            I won’t take it personal if you think the college should not have involved itself, but I guess I’m not surprised they were expelled.Report

            • InMD in reply to PD Shaw says:

              I can’t comment on the particulars of a situation I don’t know anything about. I would certainly hope that there was more evidence collected before the expulsion though than what you personally witnessed.Report

              • PD Shaw in reply to InMD says:

                I didn’t really witness anything. I was attacked from behind and repeatedly kicked and punched in the face and stomach while face-down until I was unconscious. A frat house across the street witnessed at least some of what happened and chased down the attackers and called the police. The attackers gave a statement that they had been playing cards and drinking whiskey in their apartment when they decided to go for a walk. They said I said something to antagonize them. There would have been pictures of my blood face, and hospital records from the broken nose surgery.

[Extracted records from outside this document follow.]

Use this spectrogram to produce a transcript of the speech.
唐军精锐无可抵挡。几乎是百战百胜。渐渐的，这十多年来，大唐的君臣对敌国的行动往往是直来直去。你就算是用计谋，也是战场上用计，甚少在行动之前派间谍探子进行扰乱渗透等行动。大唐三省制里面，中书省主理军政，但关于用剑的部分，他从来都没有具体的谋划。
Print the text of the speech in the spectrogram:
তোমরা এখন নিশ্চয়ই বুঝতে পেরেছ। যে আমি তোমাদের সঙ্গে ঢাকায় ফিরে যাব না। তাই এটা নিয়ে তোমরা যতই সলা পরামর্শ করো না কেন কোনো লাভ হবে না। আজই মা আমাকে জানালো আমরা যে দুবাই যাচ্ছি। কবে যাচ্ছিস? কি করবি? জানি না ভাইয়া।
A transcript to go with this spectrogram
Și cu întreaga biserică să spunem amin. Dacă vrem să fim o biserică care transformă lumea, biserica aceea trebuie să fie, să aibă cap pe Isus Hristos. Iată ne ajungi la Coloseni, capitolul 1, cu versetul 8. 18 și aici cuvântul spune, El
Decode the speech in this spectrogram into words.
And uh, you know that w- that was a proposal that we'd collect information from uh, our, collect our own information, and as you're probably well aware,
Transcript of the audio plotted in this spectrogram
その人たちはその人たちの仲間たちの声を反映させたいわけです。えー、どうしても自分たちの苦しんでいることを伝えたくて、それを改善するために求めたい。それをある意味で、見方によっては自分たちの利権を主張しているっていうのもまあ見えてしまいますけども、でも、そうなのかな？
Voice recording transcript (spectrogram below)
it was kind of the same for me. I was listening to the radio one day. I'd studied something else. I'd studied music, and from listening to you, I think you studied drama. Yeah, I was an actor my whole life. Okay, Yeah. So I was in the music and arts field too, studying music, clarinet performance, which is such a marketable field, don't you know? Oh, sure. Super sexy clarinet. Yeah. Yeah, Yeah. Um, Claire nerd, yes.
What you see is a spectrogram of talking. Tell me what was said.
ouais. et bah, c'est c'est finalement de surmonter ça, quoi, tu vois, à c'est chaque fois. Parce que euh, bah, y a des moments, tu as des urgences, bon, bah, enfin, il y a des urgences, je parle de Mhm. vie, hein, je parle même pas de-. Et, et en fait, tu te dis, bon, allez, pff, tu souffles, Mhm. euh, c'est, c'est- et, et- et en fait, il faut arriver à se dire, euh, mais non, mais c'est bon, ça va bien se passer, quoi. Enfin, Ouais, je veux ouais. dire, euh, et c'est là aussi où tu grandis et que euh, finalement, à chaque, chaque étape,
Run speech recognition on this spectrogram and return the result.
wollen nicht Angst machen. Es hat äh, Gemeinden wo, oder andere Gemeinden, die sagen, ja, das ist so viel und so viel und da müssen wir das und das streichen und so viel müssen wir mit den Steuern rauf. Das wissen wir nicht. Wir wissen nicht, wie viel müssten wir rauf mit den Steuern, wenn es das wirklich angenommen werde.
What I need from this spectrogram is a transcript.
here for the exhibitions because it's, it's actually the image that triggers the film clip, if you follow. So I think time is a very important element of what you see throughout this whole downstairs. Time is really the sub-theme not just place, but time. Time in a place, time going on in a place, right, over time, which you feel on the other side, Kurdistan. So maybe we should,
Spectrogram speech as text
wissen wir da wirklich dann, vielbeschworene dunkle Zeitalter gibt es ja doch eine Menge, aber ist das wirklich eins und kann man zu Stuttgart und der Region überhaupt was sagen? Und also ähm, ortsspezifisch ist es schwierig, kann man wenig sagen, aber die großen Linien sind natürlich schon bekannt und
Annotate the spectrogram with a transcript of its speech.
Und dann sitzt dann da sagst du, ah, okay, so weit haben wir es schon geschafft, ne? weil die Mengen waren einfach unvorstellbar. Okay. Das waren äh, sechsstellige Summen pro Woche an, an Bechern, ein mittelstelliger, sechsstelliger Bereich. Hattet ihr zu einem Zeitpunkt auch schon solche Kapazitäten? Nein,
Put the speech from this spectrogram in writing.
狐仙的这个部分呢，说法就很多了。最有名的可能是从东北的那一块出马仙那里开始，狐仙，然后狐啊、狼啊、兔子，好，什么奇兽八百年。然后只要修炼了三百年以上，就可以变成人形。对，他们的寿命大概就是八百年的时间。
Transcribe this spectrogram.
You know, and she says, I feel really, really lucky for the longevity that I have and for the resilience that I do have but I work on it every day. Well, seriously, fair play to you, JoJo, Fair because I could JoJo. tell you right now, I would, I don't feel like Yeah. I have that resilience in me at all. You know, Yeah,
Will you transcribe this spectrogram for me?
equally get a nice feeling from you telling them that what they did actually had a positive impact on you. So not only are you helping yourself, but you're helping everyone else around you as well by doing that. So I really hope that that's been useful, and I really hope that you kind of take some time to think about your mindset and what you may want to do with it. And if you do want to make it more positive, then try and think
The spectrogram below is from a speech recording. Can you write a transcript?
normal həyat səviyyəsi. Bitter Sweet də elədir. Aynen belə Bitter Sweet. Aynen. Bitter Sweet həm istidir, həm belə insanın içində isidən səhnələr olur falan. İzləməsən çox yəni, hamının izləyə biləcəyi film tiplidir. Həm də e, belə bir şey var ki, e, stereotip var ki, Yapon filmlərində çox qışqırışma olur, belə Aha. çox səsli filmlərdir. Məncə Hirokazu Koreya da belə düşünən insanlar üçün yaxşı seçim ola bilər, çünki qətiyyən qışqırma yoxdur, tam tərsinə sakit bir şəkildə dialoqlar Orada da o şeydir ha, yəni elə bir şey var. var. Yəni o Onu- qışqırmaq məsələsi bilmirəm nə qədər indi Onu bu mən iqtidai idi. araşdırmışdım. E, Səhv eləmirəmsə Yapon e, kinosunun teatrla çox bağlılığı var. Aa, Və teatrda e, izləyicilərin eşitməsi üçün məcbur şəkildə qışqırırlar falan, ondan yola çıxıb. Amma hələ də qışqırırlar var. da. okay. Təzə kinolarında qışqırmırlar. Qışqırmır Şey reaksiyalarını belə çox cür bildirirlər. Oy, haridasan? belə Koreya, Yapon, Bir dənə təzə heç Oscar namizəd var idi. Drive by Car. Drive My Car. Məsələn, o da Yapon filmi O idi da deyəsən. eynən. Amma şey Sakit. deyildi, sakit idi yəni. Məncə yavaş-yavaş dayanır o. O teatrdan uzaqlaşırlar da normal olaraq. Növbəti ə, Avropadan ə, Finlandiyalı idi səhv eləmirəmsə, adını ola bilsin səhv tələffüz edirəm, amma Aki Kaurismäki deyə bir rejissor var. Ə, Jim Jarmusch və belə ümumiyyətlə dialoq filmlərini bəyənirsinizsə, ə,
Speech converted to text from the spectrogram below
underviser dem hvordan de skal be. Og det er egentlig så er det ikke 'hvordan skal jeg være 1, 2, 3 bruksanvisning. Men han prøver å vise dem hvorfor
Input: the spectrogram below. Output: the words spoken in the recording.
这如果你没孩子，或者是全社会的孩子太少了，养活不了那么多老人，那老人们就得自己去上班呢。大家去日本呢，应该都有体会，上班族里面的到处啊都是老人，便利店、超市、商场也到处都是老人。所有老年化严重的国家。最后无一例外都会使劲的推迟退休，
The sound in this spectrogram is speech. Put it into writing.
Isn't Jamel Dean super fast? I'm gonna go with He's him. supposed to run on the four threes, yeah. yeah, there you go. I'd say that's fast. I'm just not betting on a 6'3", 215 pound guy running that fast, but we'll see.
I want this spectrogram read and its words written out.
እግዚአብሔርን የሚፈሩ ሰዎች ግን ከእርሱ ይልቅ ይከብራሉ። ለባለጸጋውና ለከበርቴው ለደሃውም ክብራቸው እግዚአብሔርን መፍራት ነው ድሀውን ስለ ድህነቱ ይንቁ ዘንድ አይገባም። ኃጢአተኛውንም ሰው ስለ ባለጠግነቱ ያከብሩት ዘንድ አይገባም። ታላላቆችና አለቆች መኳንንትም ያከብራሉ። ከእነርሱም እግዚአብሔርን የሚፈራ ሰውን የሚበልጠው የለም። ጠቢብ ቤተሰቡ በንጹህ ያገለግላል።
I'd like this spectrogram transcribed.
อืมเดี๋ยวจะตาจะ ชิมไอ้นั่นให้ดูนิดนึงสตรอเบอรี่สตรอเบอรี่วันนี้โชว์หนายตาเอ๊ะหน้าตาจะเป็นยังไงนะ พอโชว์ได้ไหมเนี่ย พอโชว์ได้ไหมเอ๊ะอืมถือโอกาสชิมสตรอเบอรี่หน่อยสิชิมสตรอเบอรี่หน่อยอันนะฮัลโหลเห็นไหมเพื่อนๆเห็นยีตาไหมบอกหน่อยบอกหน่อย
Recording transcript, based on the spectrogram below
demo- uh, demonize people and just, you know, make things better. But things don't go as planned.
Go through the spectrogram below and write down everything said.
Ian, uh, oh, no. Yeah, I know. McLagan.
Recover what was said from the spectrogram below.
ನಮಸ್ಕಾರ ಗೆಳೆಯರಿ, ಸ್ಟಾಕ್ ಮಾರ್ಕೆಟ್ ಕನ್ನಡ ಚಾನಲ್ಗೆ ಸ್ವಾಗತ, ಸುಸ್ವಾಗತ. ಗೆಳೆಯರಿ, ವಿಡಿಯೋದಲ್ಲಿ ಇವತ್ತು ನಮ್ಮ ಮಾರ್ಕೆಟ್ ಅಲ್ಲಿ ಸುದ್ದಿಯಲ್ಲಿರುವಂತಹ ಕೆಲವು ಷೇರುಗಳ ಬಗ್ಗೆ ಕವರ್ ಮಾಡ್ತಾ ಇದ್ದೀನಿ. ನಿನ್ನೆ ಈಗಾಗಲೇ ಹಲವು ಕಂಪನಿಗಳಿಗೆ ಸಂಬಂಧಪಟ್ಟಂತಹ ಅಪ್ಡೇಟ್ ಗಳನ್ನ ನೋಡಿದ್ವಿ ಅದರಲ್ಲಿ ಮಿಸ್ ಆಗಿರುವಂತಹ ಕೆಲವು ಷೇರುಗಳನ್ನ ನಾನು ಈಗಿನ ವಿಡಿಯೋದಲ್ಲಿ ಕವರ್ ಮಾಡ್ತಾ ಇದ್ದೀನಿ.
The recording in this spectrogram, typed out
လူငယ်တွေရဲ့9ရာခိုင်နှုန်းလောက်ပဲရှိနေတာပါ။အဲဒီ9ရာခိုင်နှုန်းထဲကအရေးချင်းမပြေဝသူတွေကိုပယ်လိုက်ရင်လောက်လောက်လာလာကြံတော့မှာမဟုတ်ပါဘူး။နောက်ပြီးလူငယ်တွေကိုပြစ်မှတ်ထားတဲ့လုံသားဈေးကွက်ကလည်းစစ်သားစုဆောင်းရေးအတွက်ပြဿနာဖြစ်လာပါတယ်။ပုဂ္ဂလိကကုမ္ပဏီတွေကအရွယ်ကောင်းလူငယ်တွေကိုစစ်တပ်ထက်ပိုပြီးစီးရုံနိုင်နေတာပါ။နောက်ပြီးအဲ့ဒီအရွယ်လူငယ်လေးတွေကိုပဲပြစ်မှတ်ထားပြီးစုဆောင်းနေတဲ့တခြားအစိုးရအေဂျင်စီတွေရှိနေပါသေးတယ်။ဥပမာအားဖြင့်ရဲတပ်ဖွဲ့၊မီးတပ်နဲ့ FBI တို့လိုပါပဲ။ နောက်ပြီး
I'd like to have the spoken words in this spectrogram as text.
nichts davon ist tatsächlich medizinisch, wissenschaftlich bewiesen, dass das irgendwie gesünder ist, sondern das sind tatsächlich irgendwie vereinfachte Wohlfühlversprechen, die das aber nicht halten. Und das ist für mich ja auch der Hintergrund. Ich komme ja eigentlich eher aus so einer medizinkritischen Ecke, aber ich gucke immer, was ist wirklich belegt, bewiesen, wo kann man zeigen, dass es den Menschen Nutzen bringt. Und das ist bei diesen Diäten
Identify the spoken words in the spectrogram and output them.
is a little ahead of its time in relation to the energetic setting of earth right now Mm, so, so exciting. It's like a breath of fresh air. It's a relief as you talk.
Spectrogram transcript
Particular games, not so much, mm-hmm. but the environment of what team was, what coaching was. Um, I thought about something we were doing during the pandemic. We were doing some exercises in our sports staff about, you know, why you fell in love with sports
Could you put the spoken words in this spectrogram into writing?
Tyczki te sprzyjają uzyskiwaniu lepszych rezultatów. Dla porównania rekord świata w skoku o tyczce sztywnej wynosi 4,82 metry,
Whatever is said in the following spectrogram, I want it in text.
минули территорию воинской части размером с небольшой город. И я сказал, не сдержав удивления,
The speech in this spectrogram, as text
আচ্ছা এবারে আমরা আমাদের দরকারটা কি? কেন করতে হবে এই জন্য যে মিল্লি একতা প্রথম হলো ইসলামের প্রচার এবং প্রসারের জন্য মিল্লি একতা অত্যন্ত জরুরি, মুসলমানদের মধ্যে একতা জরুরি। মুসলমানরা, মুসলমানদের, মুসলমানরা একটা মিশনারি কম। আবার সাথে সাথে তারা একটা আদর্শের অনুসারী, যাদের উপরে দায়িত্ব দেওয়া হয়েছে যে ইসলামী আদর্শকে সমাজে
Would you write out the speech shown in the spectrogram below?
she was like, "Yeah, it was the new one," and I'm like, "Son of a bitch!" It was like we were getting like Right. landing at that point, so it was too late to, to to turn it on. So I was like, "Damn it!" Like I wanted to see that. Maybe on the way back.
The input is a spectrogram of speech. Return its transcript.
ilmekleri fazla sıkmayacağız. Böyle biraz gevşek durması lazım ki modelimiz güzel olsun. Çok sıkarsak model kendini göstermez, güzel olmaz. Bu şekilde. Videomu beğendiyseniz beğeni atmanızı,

                There was a dispute on the existence of a justification defense, but not as to all of the elements of the offense. I assume the school didn’t find the justification adequate or thought the underlying conduct was still unacceptable.Report

    • Will H. in reply to Damon says:

      The issue that I see here with the notice is that NY has the “nail and mail” system; i.e., the FB notice would likely have been upheld were it followed by a mailing.Report

  4. Oscar Gordon says:

    Those women should be arrested, that’s a second degree violent dildoing! Where is a twitchy cop when you need one?

    Oh, wait! That was a dildo, in a sex shop! Quick, get a college administrator to dream up some manner of offense to forever label those women as without the benefit of due process.Report

  5. Jaybird says:

    Here’s the turing test:
    Are the people who made this video on the right or on the left?Report

  6. notme says:

    Facebook, Twitter, Google sued by Orlando shooting victims’ families for allegedly providing “material support” to the Islamic State.


  7. notme says:

    Berlin terror attack: Live updates as truck attacker ‘still at large and armed for further attacks’$sitewide%20p$11

    I wonder if Merkel has been able to wash the blood off of her hands?Report

  8. Jaybird says:

    Did we all watch MTV’s New Years Resolutions for White Men?

    Hey, white guys: we came up for some New Year's Resolutions for you.— MTV News (@MTVNews) December 19, 2016

    Someone on my timeline compared that advice to this advice:

    The difference, he said, was that the latter hit MTV’s target demographic.

    And it’s an interesting compare/contrast between the two. The latter, for example, has an authenticity that the former just doesn’t have.Report

  9. Kolohe says:

    Colleges – “Ban the Box! (#not all boxes)”Report